Brockmiller was tinkering with what would be eventually become early Yacht Punk demos,  when he had a chance meeting with Michael Pozzi at Davey Wayne‘s. Pozzi quickly joined the project after heading to Brockmiller’s studio to hear Brockmiller’s demo and liked the direction the music was going. Brockmiller’s roommate Tricky joined, followed by Justin Ricard, completing the band’s lineup. The then newly formed quartet took those demos to Matt Wignall‘s Tackyland studio, where they recorded “Hang Me Out to Dry” with Wignall assisting to push the band’s sound into new and stranger places. Along with some other Wignall-produced tracks, the band then had Will Brierre mix and engineer the tracks. 

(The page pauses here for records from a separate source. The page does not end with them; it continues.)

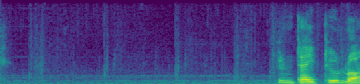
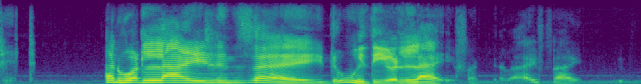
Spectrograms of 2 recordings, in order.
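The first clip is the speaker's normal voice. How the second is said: put-on pirate accent. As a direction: read the captain's letter like a theatrical old pirate. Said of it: "We get to put on my pirate accent again".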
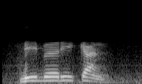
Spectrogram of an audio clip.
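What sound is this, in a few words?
"diberikan", Indonesian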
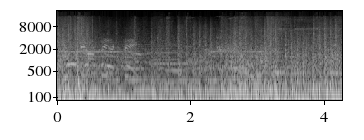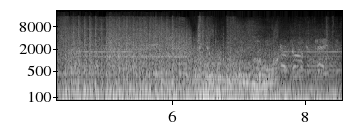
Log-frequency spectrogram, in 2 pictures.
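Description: Sustained gunfire in the Call of Duty Black Ops 6 campaign, dense rapid shots and booming blasts stacked on top of one another, loud and continuous, with game voices talking underneath.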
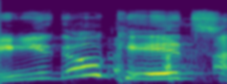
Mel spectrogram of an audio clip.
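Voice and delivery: put-on high, elderly grandpa voice. Mocking the other speaker's offer as a grandpa at Halloween: old grandpa voice. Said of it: "You sound like a grandpa handing out toothbrushes".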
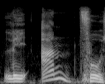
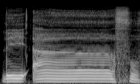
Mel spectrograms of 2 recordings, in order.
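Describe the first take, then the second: First: The n sound is pronounced clearly and distinctly. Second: The n sound is muffled and hidden. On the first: The speaker calls it wrong. "Cara bacanya jangan dibaca jelas. Li anfu seperti itu jangan" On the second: The speaker calls it right. "tapi yang benar dibaca ifa atau disamarkan. Li'anfu seperti itu"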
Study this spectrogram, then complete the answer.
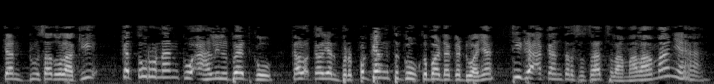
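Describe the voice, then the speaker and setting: A man gives an animated sermon, quizzing his listeners and answering himself. His voice sits high and sounds husky. The recording is dull and lo-fi, with long reverb from a hall. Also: a little fast. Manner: animated, asks and answers his own questions. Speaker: preacher. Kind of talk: lively sermon with acted dialogues.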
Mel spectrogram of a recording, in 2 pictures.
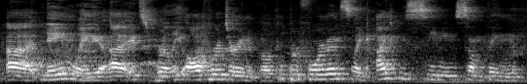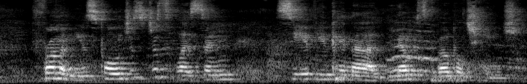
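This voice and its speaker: A woman with a deep voice doing a stand-up comedy set with a wry, deadpan delivery, heard on stage before a live audience. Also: moderate pace, background noise. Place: large indoor venue with live audience. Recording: echoey hall recorded from far off, loud crowd. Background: audience cheering and laughing.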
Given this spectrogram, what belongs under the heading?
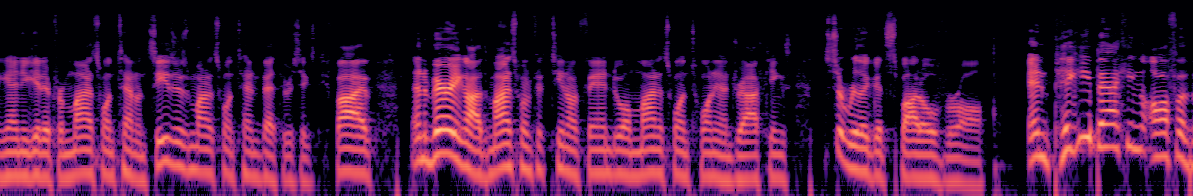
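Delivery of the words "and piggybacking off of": voice cracking up very high. Forty minutes into recording betting picks, the speaker goes on with voice cracking. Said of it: "what a voice crack there".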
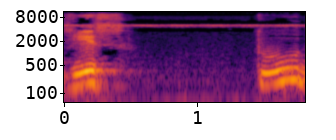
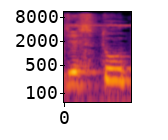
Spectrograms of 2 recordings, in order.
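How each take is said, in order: First: The first word is emphasized and set apart. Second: The two words are run together as one. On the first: The speaker calls it right. "ਜਿੱਥੇ ਜਿਸ ਪਦ ਆ ਜੇ ਉੱਥੇ ਥੋੜਾ ਜਿਹਾ ਯਮਕ ਲਾ ਕੇ ਨਖੇਰ ਕੇ ਪੜ੍ਹਨਾ" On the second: The speaker calls it wrong. "ਜਿਸਤੂ ਤਿਸਤੂ ਨਹੀਂ ਕਹਿਣਾ"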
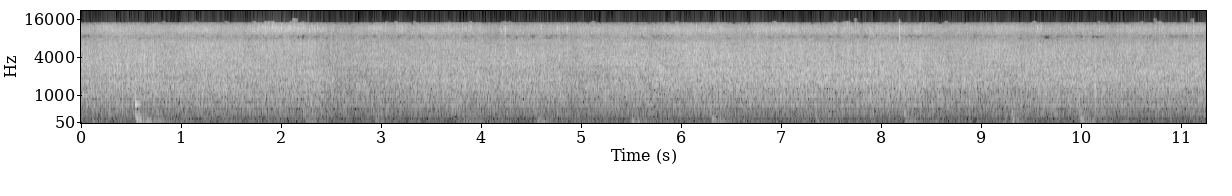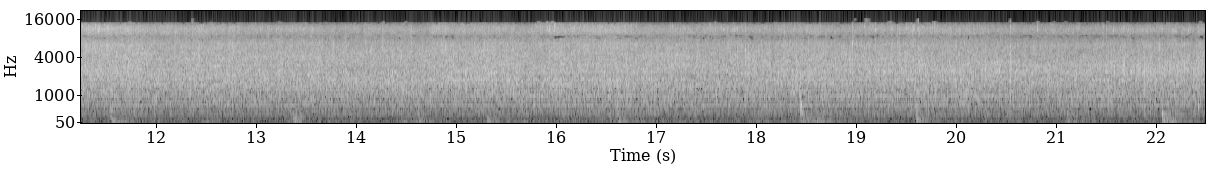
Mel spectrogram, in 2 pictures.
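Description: Diced vegetables, liver and sausage sizzling steadily in a hot frying pan while they are being stir-fried, with occasional soft knocks of a wooden spatula against the pan.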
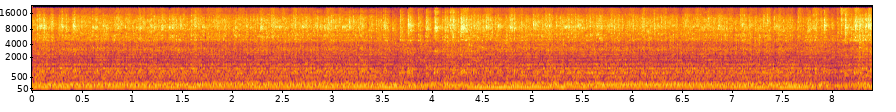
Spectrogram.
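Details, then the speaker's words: Boosted petrol engine being tuned after an incorrect O2 sensor setting caused poor running: closed-loop fuel control hunts at idle after startup, a slight rise and fall in the hum; owner plans to slow the idle correction. "all right closed loop at idle is a little bit you can hear it it goes 20 like 11 2011 so I got to slow it down around idle"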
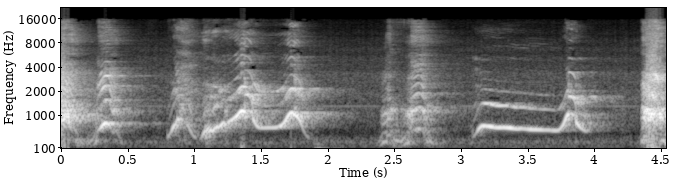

The attention-grabbing “Need a Reason” was featured on Spotify’s New Noise and Fresh Finds playlists. Building upon a growing profile, the glossy and hook-driven “New Wave Denier” further cemented the quartet’s growing reputation for crafting pop-inspired indie rock — although somewhat ironically, the song is fueled by disillusionment; in fact, as Brockmiller explained in press noted, the song “is about disillusionment and being over mainstream music. I wanted to capture the feeling of being young and disillusioned by life, by love, and by current and/or popular music. The sense of being unable to relate to your peers, the sense of searching for something more meaningful, and ultimately finding identity and belonging in the music from a past generation.” Interestingly, the Los Angeles-based indie quartet’s latest single, the shimmering and slow-burning “Indian Summer” was released along with the announcement that their forthcoming album Ghosts will be slated for an April 5, 2019 release. Sonically bearing a resemblance to Don Henley’s “Boys of Summer,” the song is centered jangling and shimmering power chords, an anthemic hook and wistful remembrances of youthful (and perhaps foolish) concerns — with an emphasis on time passing by quicker than you ever expected it to pass. Shot with what appears to be either Super 8 film or an Instagram-like filter, the recently released video further emphasizes the song’s wistful vibes in a way that feels classic yet contemporary.